#### EXERCISE REQUIREMENTS:
Repeat every record exactly as written, but leave out the pictures.

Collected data

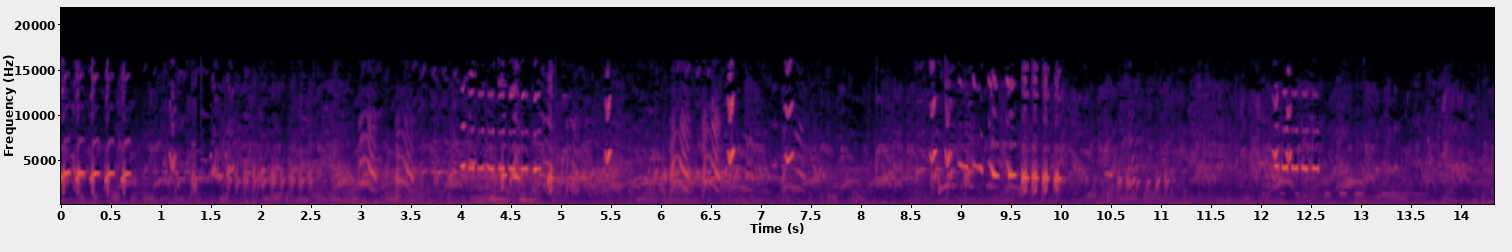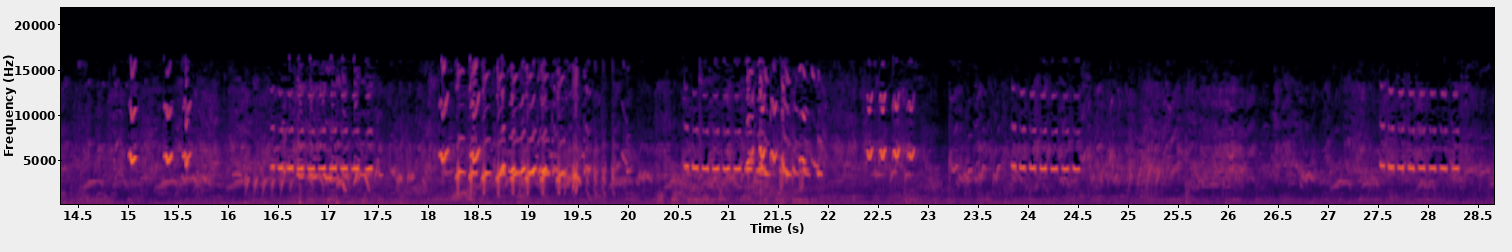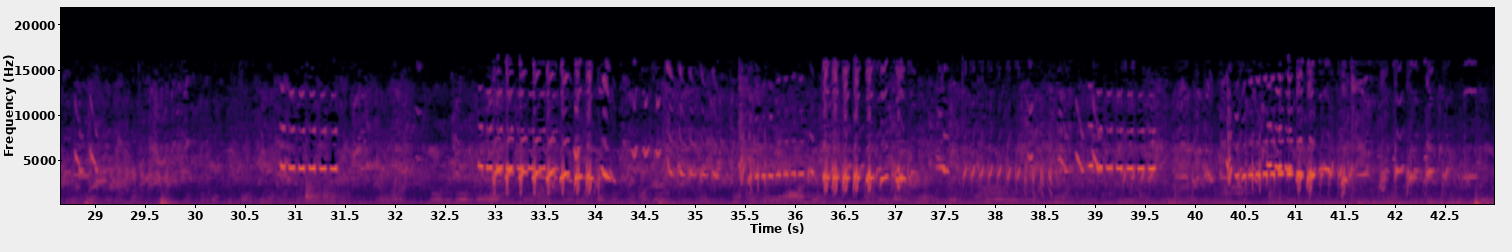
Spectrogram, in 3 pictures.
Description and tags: porto birdmarket 24
Porto, Portugal, 19.July 2009, Torre dos Clerigos: Tropical birds in cages on a birdmarket. Few birds whistling in foreground, other birds and human voices in the background.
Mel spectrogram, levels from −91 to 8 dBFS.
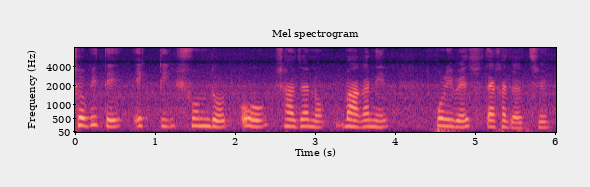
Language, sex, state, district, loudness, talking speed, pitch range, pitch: Bengali, female, West Bengal, Alipurduar, -18 LUFS, 90 wpm, 220-250 Hz, 235 Hz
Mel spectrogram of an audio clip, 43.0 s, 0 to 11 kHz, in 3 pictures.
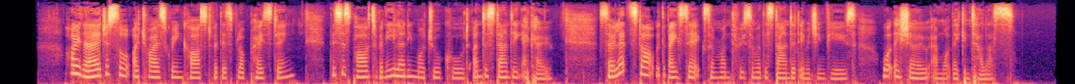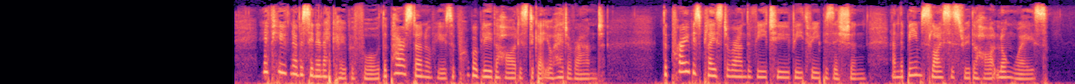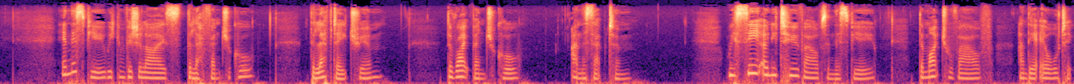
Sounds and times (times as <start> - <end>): Speech: 0.9 - 7.4, 8.0 - 13.6, 17.8 - 22.4, 23.2 - 28.3, 29.5 - 32.1, 32.8 - 33.8, 34.6 - 35.7, 36.3 - 37.2, 38.4 - 42.9.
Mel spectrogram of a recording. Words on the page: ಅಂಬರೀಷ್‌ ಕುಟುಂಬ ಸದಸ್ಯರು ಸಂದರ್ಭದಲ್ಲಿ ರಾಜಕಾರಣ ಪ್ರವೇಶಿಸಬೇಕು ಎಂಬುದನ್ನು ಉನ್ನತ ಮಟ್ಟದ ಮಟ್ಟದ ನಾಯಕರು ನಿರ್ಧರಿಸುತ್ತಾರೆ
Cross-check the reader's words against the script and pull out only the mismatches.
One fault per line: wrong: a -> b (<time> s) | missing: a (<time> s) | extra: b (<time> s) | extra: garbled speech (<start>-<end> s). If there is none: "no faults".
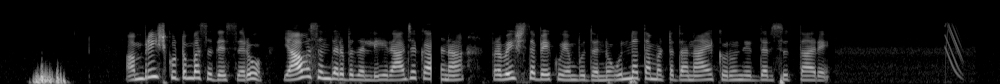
extra: ಯಾವ (2.8 s)
missing: ಮಟ್ಟದ (6.9 s)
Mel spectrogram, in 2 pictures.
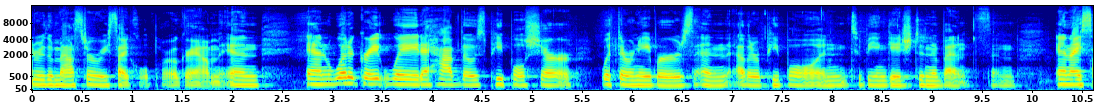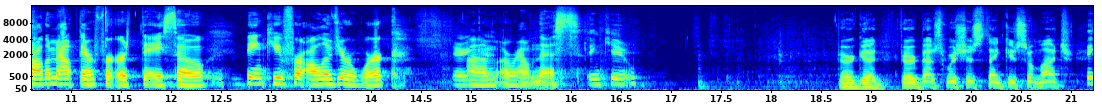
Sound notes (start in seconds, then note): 16.9 silence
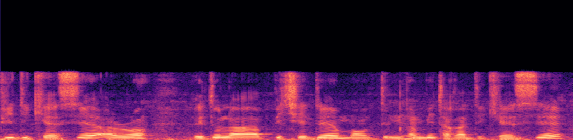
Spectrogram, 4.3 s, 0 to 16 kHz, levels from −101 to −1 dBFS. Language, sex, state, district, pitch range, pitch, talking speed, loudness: Nagamese, male, Nagaland, Kohima, 140-160 Hz, 145 Hz, 180 wpm, -15 LUFS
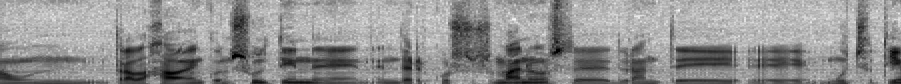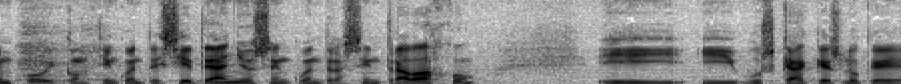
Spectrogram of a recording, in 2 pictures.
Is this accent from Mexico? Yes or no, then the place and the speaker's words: no; Málaga, Andalusia, Spain; yo mismo soy español, de Málaga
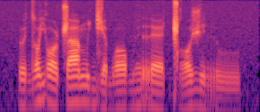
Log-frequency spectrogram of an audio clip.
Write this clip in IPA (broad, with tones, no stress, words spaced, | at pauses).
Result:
ɵ˨dɔ˦jɔː˨ ʈ͡ʂaː˦mi˧d͡ʑɛ˨ bɔː˧bɛ̤˦rɛː˨ɡ͡ǁɔː˨˦ ʒi˨ruː˨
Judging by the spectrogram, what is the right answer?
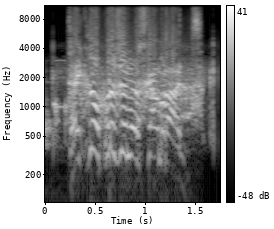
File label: boost, voiceovers english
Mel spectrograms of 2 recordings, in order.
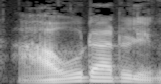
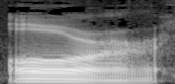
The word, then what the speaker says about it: aura: 근데 영어를 읽을 때는 아우라를 읽으면 독일어의 발음에 가까운 거고요. 영어에서는 or 이렇게 읽어야 되는 거죠.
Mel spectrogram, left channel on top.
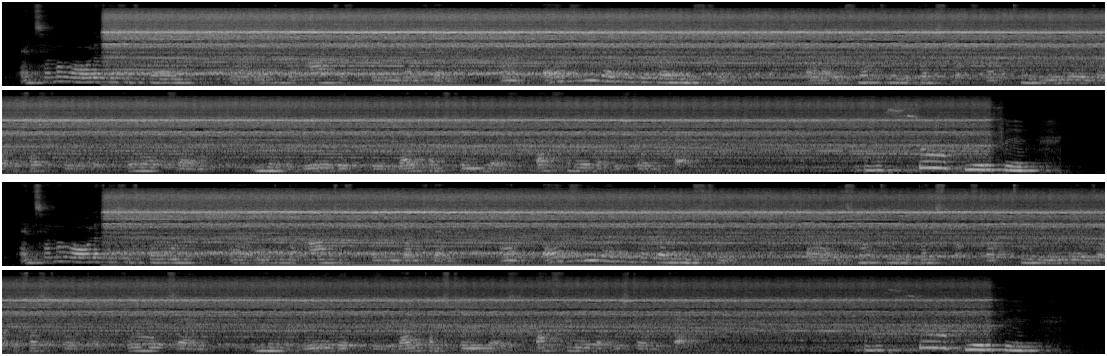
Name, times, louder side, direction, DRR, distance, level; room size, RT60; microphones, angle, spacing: voice 1, 0.2-7.4 8.0-18.0, equal, 5° right, 2.2 m, -36 dB
sound 1, 1.0-20.9, left 3 dB, 15° left, 1.2 m, -24 dB
voice 2, 19.5-21.6, left 1 dB, 50° left, 0.8 m, -30 dB
9.9 x 9.7 x 8.2 m
head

#### OUTPUT OF THE EXERCISE:
Spectrogram, in 3 pictures.
Description and tags: porto birdmarket 24
Porto, Portugal, 19.July 2009, Torre dos Clerigos: Tropical birds in cages on a birdmarket. Few birds whistling in foreground, other birds and human voices in the background.
Mel spectrogram, levels from −91 to 8 dBFS.
Language, sex, state, district, loudness, talking speed, pitch range, pitch: Bengali, female, West Bengal, Alipurduar, -18 LUFS, 90 wpm, 220-250 Hz, 235 Hz
Mel spectrogram of an audio clip, 43.0 s, 0 to 11 kHz, in 3 pictures.
Sounds and times (times as <start> - <end>): Speech: 0.9 - 7.4, 8.0 - 13.6, 17.8 - 22.4, 23.2 - 28.3, 29.5 - 32.1, 32.8 - 33.8, 34.6 - 35.7, 36.3 - 37.2, 38.4 - 42.9.
Mel spectrogram of a recording. Words on the page: ಅಂಬರೀಷ್‌ ಕುಟುಂಬ ಸದಸ್ಯರು ಸಂದರ್ಭದಲ್ಲಿ ರಾಜಕಾರಣ ಪ್ರವೇಶಿಸಬೇಕು ಎಂಬುದನ್ನು ಉನ್ನತ ಮಟ್ಟದ ಮಟ್ಟದ ನಾಯಕರು ನಿರ್ಧರಿಸುತ್ತಾರೆ
Cross-check the reader's words against the script and pull out only the mismatches.
One fault per line: wrong: a -> b (<time> s) | missing: a (<time> s) | extra: b (<time> s) | extra: garbled speech (<start>-<end> s). If there is none: "no faults".
extra: ಯಾವ (2.8 s)
missing: ಮಟ್ಟದ (6.9 s)
Mel spectrogram, in 2 pictures.
Sound notes (start in seconds, then note): 16.9 silence
Spectrogram, 4.3 s, 0 to 16 kHz, levels from −101 to −1 dBFS. Language, sex, state, district, pitch range, pitch, talking speed, loudness: Nagamese, male, Nagaland, Kohima, 140-160 Hz, 145 Hz, 180 wpm, -15 LUFS
Spectrogram of a recording, in 2 pictures.
Is this accent from Mexico? Yes or no, then the place and the speaker's words: no; Málaga, Andalusia, Spain; yo mismo soy español, de Málaga
Log-frequency spectrogram of an audio clip.
Write this clip in IPA (broad, with tones, no stress, words spaced, | at pauses).
Result:
ɵ˨dɔ˦jɔː˨ ʈ͡ʂaː˦mi˧d͡ʑɛ˨ bɔː˧bɛ̤˦rɛː˨ɡ͡ǁɔː˨˦ ʒi˨ruː˨
Judging by the spectrogram, what is the right answer?
File label: boost, voiceovers english
Mel spectrograms of 2 recordings, in order.
The word, then what the speaker says about it: aura: 근데 영어를 읽을 때는 아우라를 읽으면 독일어의 발음에 가까운 거고요. 영어에서는 or 이렇게 읽어야 되는 거죠.
Mel spectrogram, left channel on top.
Name, times, louder side, direction, DRR, distance, level; room size, RT60; microphones, angle, spacing: voice 1, 0.2-7.4 8.0-18.0, equal, 5° right, 2.2 m, -36 dB
sound 1, 1.0-20.9, left 3 dB, 15° left, 1.2 m, -24 dB
voice 2, 19.5-21.6, left 1 dB, 50° left, 0.8 m, -30 dB
9.9 x 9.7 x 8.2 m
head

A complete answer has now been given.